    Welcome to the first entry of my dino blog! I figured for the first entry I should do something exciting and personal to me, so I'm doing a face-off between my two favourite dinosaurs: masiakasaurus and noasaurus! These two dinos are roughly the same size and are the two smallest abelisaurids found so far. Before we get into the match-up, lets look at some stats and figures for the reptiles themselves. First off we have masiakasaurus, a piscivorous dinosaur with long, outward jutting teeth designed to capture and make sure any fish caught can't escape. Its arms had to be strong in order for it to hold on to its wriggling and squirming prey, and it's fingers end with hooked claws that would latch onto any fish snatched from the riverbank. It was 5.6 feet long (2 metres) and definitely is a strong and deadly competitor. Now we have noasaurus, an abelisaurid that closely resembles the maniraptorans, for the killing claw on nova's hands was originally thought to be based on it's foot, like a raptor. Noasaurus was an active hunter and could reach blisteringly fast speeds, presumably using similar hunting techniques to deinonychus and velociraptor- going for the soft, fleshy part throat of the animal. This abelisaur was 7.9 feet long (2.6 metres) and will definitely prove more than a match for masiakasaurus. THE FIGHT: This fight would probably only happen if noasaurus' hunting grounds started to clash with the section of the river masiakasaurus hunts by. As rivers generate a large amount of noise, noasaurus would definitely gain the advantage as it snuck up on masiaka, who would be facing the river, searching for prey. Noasaurus' first move would presumably to lunge from behind onto masiakasaurus' neck, attempting to get a killing strike in with the claw on it's hand. This move would likely push them both into the river (dinosaurs are pretty dumb, so noasaurus wouldn't have planned for that to happen!) where masiakasaurus would gain the advantage. It's outward jutting teeth would have to be strong to hold staring and thrashing prey, but they just weren't suited for attacking other dinosaurs. The hooked talons on it's hands, however... As masiakasaurus lacks hunting and attacking instinct, it would probably throw some wild slashes at the lightly built noasaurus, who would be struggling to keep it's snout above the water. Masiakasaurus would probably have experience from falling in to it's hunting grounds, and so would be prepared to get out. And as masiakasaurus would escape the confines of the water, the blood and gashes from the battle would attract some other aspiring aquatic predators. The poor, drowning noasaurus would presumably be finished by a crocodile of some sort or, once it drowned, scavenged by some smaller, predatory fish. So, in the end... MASIAKASAURUS WINS!

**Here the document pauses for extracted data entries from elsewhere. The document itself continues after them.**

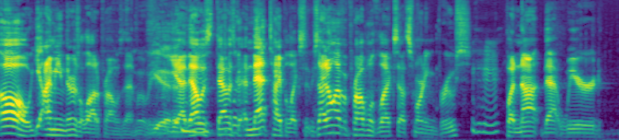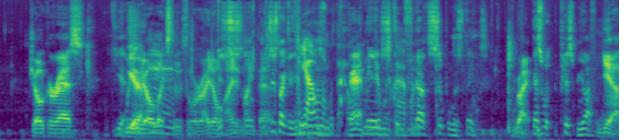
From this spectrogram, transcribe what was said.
Oh yeah, I mean, there's a lot of problems with that movie. Yeah. Yeah, that mm-hmm. was that was, Like- and that type of Lex. Because I don't have a problem with Lex outsmarting Bruce, mm-hmm. but not that weird Joker esque. Yeah. weirdo Lex mm. Luthor. I don't. It's I didn't like that. It's just like in Yeah, I don't know what the hell they Batman did just with couldn't that figure out the simplest things. right. That's what pissed me off. Yeah.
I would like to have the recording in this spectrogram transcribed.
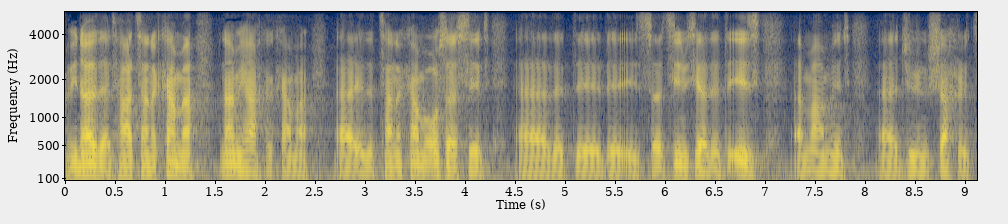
we know that Ha Tanakama, Nami Hakakama. Uh, the Tanakama also said uh, that there, there is. So it seems here that there is a Mahmid uh, during Shachrit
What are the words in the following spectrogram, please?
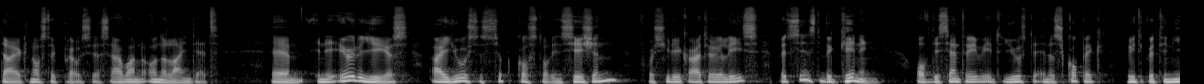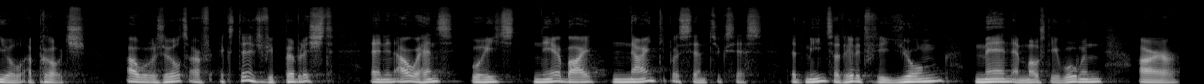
diagnostic process, I want to underline that. Um, in the early years, I used a subcostal incision for celiac artery release, but since the beginning of the century, we introduced the endoscopic retroperitoneal approach. Our results are extensively published, and in our hands, we reached nearby 90% success. That means that relatively young men and mostly women are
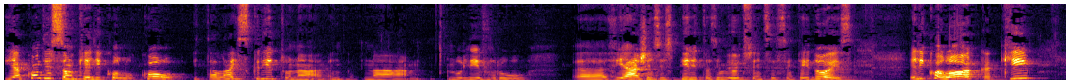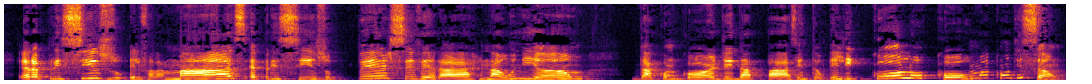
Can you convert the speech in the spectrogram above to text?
e a condição que ele colocou, e está lá escrito na, na, no livro uh, Viagens Espíritas, em 1862, ele coloca que era preciso, ele fala, mas é preciso perseverar na união da concórdia e da paz. Então, ele colocou uma condição.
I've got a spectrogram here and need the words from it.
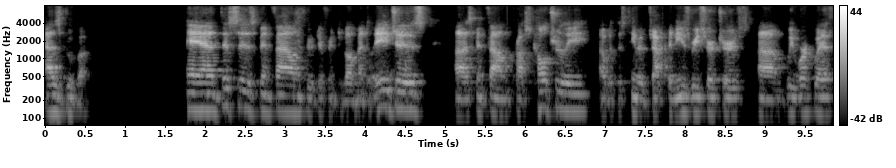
as Bouba. And this has been found through different developmental ages. Uh, it's been found cross-culturally uh, with this team of Japanese researchers um, we work with,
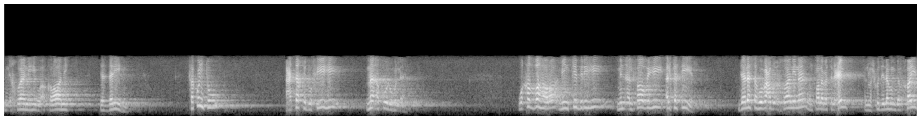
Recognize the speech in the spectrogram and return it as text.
من إخوانه وأقرانه يزدريهم. فكنت أعتقد فيه ما أقوله الآن. وقد ظهر من كبره من ألفاظه الكثير. جلسه بعض إخواننا من طلبة العلم المشهود لهم بالخير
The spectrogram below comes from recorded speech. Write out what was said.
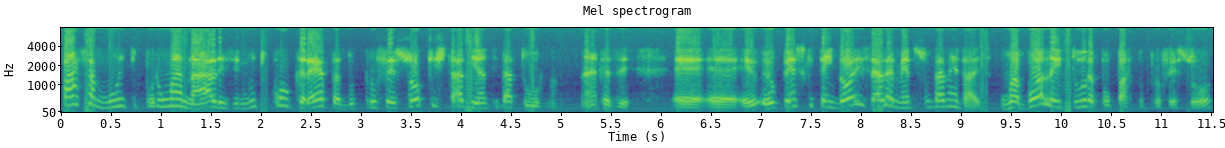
passa muito por uma análise muito concreta do professor que está diante da turma. Né? Quer dizer, é, é, eu, eu penso que tem dois elementos fundamentais. Uma boa leitura por parte do professor,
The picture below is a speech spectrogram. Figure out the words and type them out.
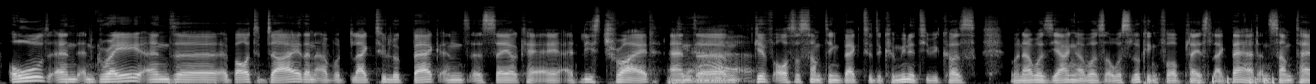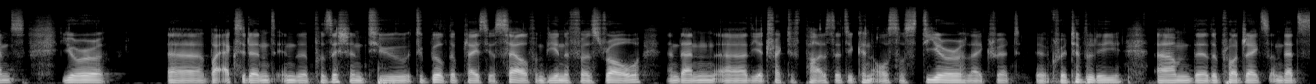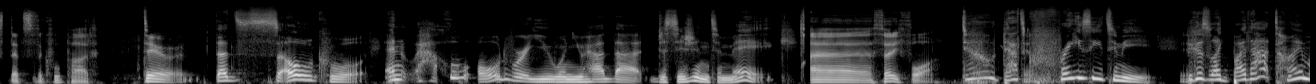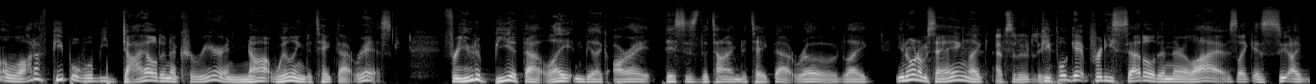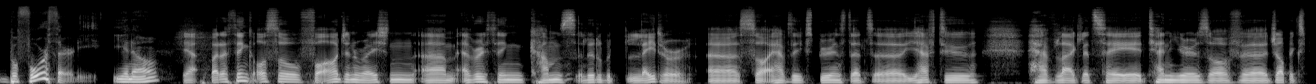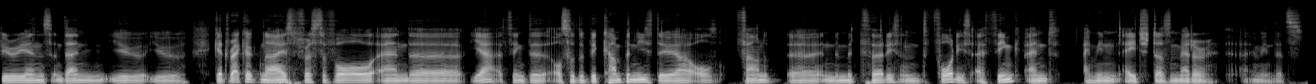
old and and gray and uh, about to die, then I would like to look back and uh, say, okay, I at least tried, and Yeah. um, give also something back to the community. Because when I was young, I was always looking for a place like that, and sometimes you're uh, by accident in the position to to build the place yourself and be in the first row. And then uh, the attractive part is that you can also steer like creat- uh, creatively um, the the projects, and that's that's the cool part. Dude, that's so cool. And how old were you when you had that decision to make? Uh, Thirty four. Dude, that's crazy to me. Because like by that time a lot of people will be dialed in a career and not willing to take that risk. For you to be at that light and be like, "All right, this is the time to take that road." Like, you know what I'm saying? Like Absolutely. people get pretty settled in their lives like as like before 30, you know? Yeah, but I think also for our generation, um, everything comes a little bit later. Uh, so I have the experience that uh, you have to have like let's say ten years of uh, job experience, and then you you get recognized first of all. And uh, yeah, I think the also the big companies they are all founded uh, in the mid thirties and forties, I think. And I mean, age doesn't matter. I mean, that's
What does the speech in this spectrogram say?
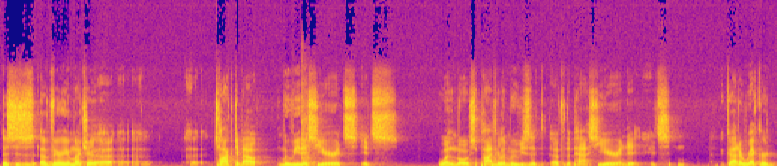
This is a very much a, a, a talked about movie this year. It's it's one of the most popular movies of, of the past year, and it, it's got a record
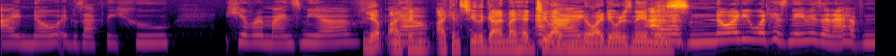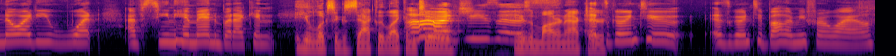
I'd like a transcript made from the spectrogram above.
I know exactly who he reminds me of. Yep, I can. I can see the guy in my head too. And I have I- no idea what his name I is. I have no idea what his name is, and I have no idea what I've seen him in, but I can. He looks exactly like him Ah, too. Jesus! He's a modern actor. It's going to it's going to bother me for a while.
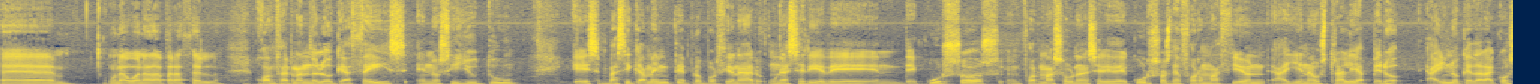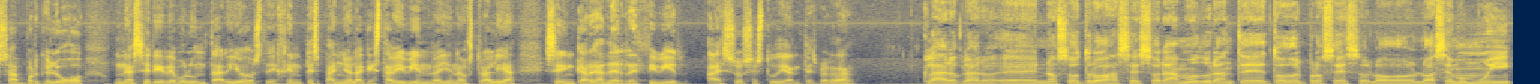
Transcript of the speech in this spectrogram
eh, una buena edad para hacerlo. Juan Fernando, lo que hacéis en OSI YouTube es básicamente proporcionar una serie de, cursos, informar sobre una serie de cursos de formación allí en Australia, pero ahí no queda la cosa porque luego una serie de voluntarios, de gente española que está viviendo allí en Australia, se encarga de recibir a esos estudiantes, ¿verdad? Claro, claro. Eh, nosotros asesoramos durante todo el proceso, lo, lo, hacemos muy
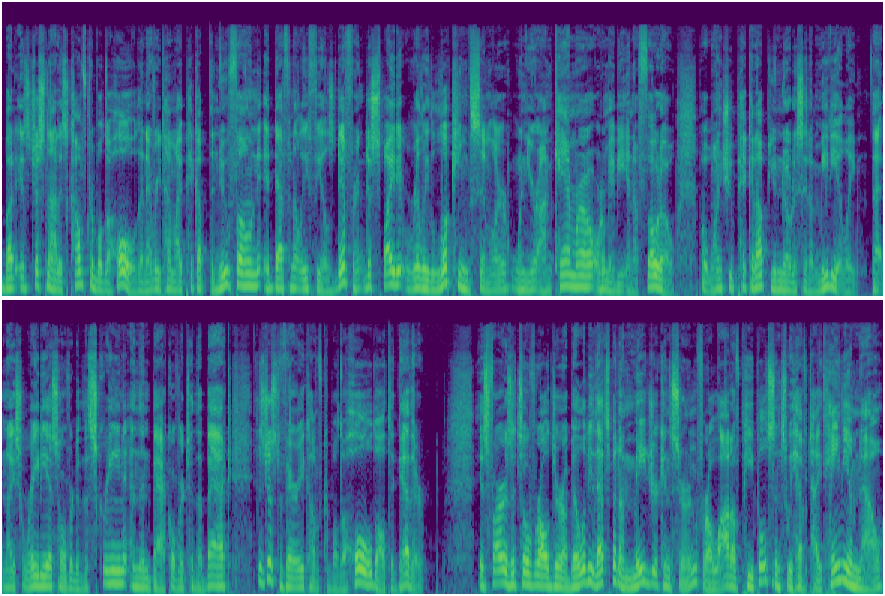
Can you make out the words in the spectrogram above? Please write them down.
but it's just not as comfortable to hold. And every time I pick up the new phone, it definitely feels different, despite it really looking similar when you're on camera or maybe in a photo. But once you pick it up, you notice it immediately. That nice radius over to the screen and then back over to the back is just very comfortable to hold altogether. As far as its overall durability, that's been a major concern for a lot of people since we have titanium now,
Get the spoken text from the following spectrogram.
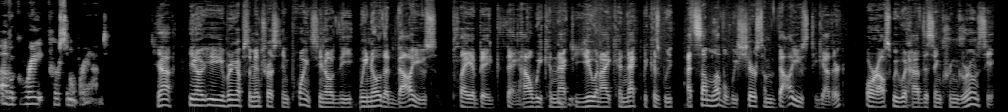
of a great personal brand. Yeah. You know, you bring up some interesting points. You know, the we know that values play a big thing. How we connect, mm-hmm. you and I connect because we at some level we share some values together, or else we would have this incongruency.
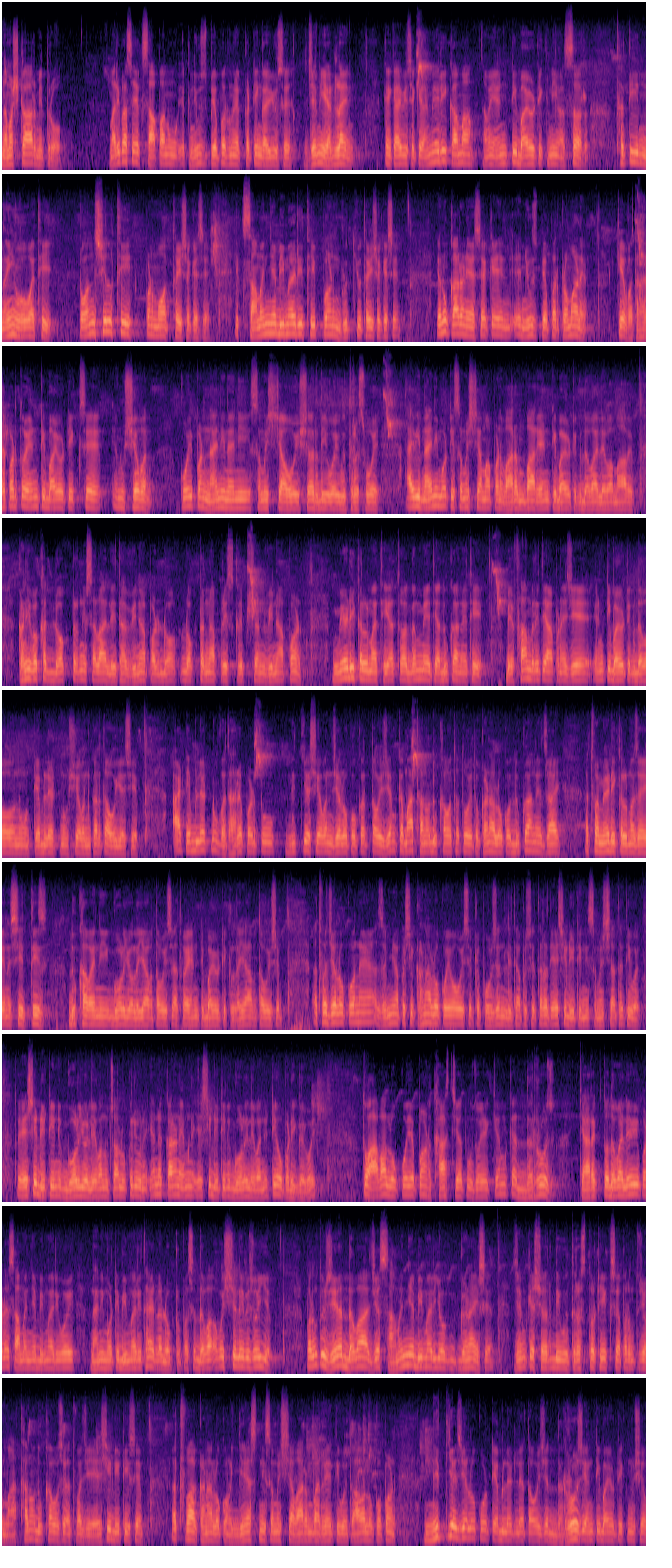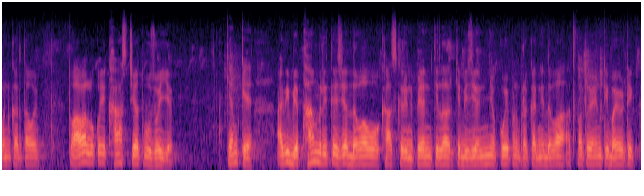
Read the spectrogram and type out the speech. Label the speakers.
Speaker 1: નમસ્કાર મિત્રો. મારી પાસે એક સાપાનું, એક ન્યૂઝપેપરનું એક કટિંગ આવ્યું છે, જેની હેડલાઇન કંઈક આવી છે કે અમેરિકામાં હવે એન્ટીબાયોટિકની અસર થતી નહીં હોવાથી ટોન્સિલથી પણ મોત થઈ શકે છે. એક સામાન્ય બીમારીથી પણ મૃત્યુ થઈ શકે છે. એનું કારણ એ છે કે એ ન્યૂઝપેપર પ્રમાણે કે વધારે પડતો એન્ટીબાયોટિક છે એનું સેવન કોઈ પણ નાની નાની સમસ્યા હોય, શરદી હોય, ઉધરસ હોય, આવી નાની મોટી સમસ્યામાં પણ વારંવાર એન્ટીબાયોટિક દવા લેવામાં આવે. ઘણી વખત ડૉક્ટરની સલાહ લીધા વિના પણ ડૉક્ટરના પ્રિસ્ક્રિપ્શન વિના પણ મેડિકલમાંથી અથવા ગમે ત્યાં દુકાનેથી બેફામ રીતે આપણે જે એન્ટીબાયોટિક દવાઓનું ટેબ્લેટનું સેવન કરતા હોઈએ છીએ આ ટેબ્લેટનું વધારે પડતું નિત્ય સેવન જે લોકો કરતા હોય, જેમ કે માથાનો દુખાવો થતો હોય તો ઘણા લોકો દુકાને જાય અથવા મેડિકલમાં જાય અને સીધી જ દુખાવાની ગોળીઓ લઈ આવતા હોય છે અથવા એન્ટીબાયોટિક લઈ આવતા હોય છે. અથવા જે લોકોને જમ્યા પછી ઘણા લોકો એવા હોય છે કે ભોજન લીધા પછી તરત એસિડિટીની સમસ્યા થતી હોય. તો એસિડિટીની ગોળીઓ લેવાનું ચાલુ કર્યું ને એને કારણે એમને એસિડિટીની ગોળી લેવાની ટેવ પડી ગઈ હોય. તો આવા લોકોએ પણ ખાસ ચેતવું જોઈએ, કેમ કે દરરોજ ક્યારેક તો દવા લેવી પડે, સામાન્ય બીમારી હોય, નાની મોટી બીમારી થાય એટલે ડૉક્ટર પાસે દવા અવશ્ય લેવી જોઈએ. પરંતુ જે દવા, જે સામાન્ય બીમારીઓ ગણાય છે, જેમ કે શરદી, ઉધરસ તો ઠીક છે, પરંતુ જે માથાનો દુખાવો છે અથવા જે એસિડિટી છે, અથવા ઘણા લોકો ગેસની સમસ્યા વારંવાર રહેતી હોય તો આવા લોકો પણ નિત્ય જે લોકો ટેબ્લેટ લેતા હોય, જે દરરોજ એન્ટીબાયોટિકનું સેવન કરતા હોય, તો આવા લોકોએ ખાસ ચેતવું જોઈએ. કેમ કે આવી બેફામ રીતે જે દવાઓ, ખાસ કરીને પેનકિલર કે બીજી અન્ય કોઈ પણ પ્રકારની દવા અથવા તો એન્ટીબાયોટિક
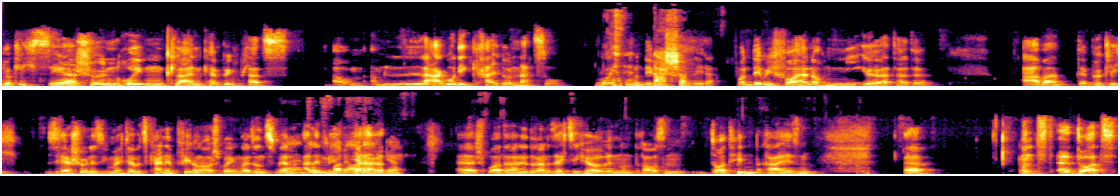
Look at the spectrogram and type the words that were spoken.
wirklich sehr schönen, ruhigen, kleinen Campingplatz am, am Lago di Caldonazzo. Wo ist denn das ich, schon wieder? Von dem ich vorher noch nie gehört hatte. Aber der wirklich sehr schön ist. Ich möchte aber jetzt keine Empfehlung aussprechen, weil sonst werden Nein, alle sonst Milliarden ja? Äh, Sportradio 360 Hörerinnen und draußen dorthin reisen. Äh, und äh, dort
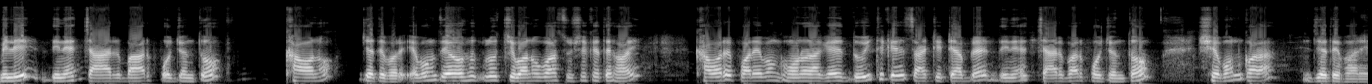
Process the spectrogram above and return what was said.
মিলি দিনে চারবার পর্যন্ত খাওয়ানো যেতে পারে এবং যে ওষুধগুলো চিবানো বা চুষে খেতে হয়, খাবারের পরে এবং ঘুমানোর আগে দুই থেকে চারটি ট্যাবলেট দিনে চারবার পর্যন্ত সেবন করা যেতে পারে।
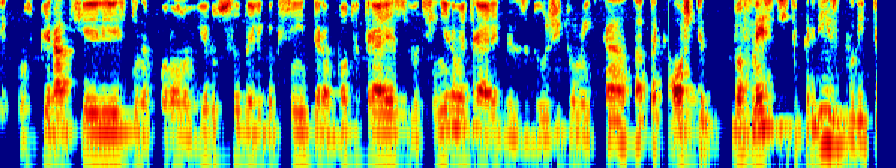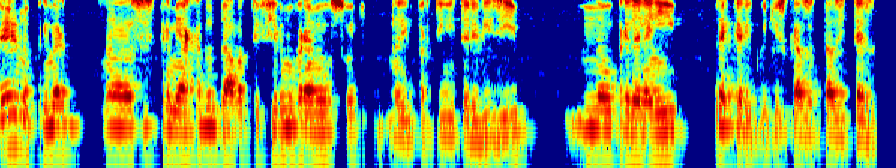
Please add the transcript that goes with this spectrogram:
е конспирация или е истина коронавируса, дали вакцините работят, трябва ли да се вакцинираме, трябва ли да е задължително и така нататък. Още в месеците преди изборите, например, се стремяха да дават ефирно време в своите нали, партийни телевизии на определени лекари, които изказват тази теза.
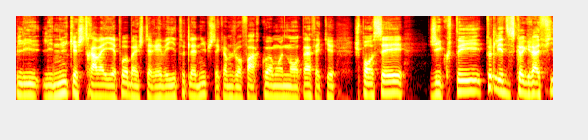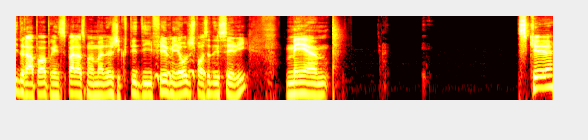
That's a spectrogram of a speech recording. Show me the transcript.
Puis les, les nuits que je travaillais pas, ben j'étais réveillé toute la nuit. Puis j'étais comme, je vais faire quoi à moi de mon temps? Fait que je passais. J'ai écouté toutes les discographies de rappeurs principaux à ce moment-là. J'ai écouté des films et autres. Je passais des séries. Mais euh, ce que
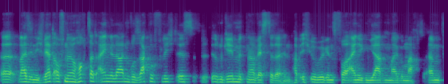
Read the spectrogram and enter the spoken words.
äh, weiß ich nicht, wer hat auf eine Hochzeit eingeladen, wo Sakkopflicht ist äh, und gehen mit einer Weste dahin? Habe ich übrigens vor einigen Jahren mal gemacht. Ähm,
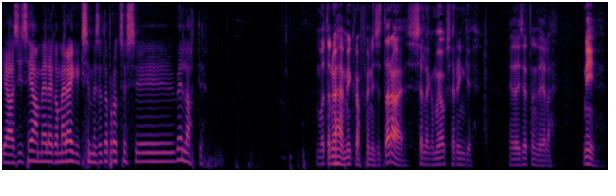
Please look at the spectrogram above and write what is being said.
ja siis hea meelega me räägiksime seda protsessi veel lahti. ma võtan ühe mikrofoni siit ära ja siis sellega ma jooksen ringi ja teise jätan teile. nii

  9. Cretaceous Of Germany & Bohemia

    About the fossils of the Upper Cretaceous of the Saxonian/Bohemian Cretaceous Basins (German & Czech Republic). Picture: fluvial (albian/lower cenomanian) and marine sediments (upper cenomanian - lower coniacian) in the Saxonian Cretaceous Basin. The Czech part is incomplete on this map. in german:www.kreidefossilien.de english version (rudimentary): www.kreidefossilien.de/en/ Markus
  10. Hi everyone, I would like to shear my blog on micropalaeontology with you, and I hope you find it helpful. It is my honour to receive and shear your opinion in micropaleontology. The blog needs time to be completed, and I am ready to know your suggestions about it. Link: Micropalaeontology Blog Regards, Majed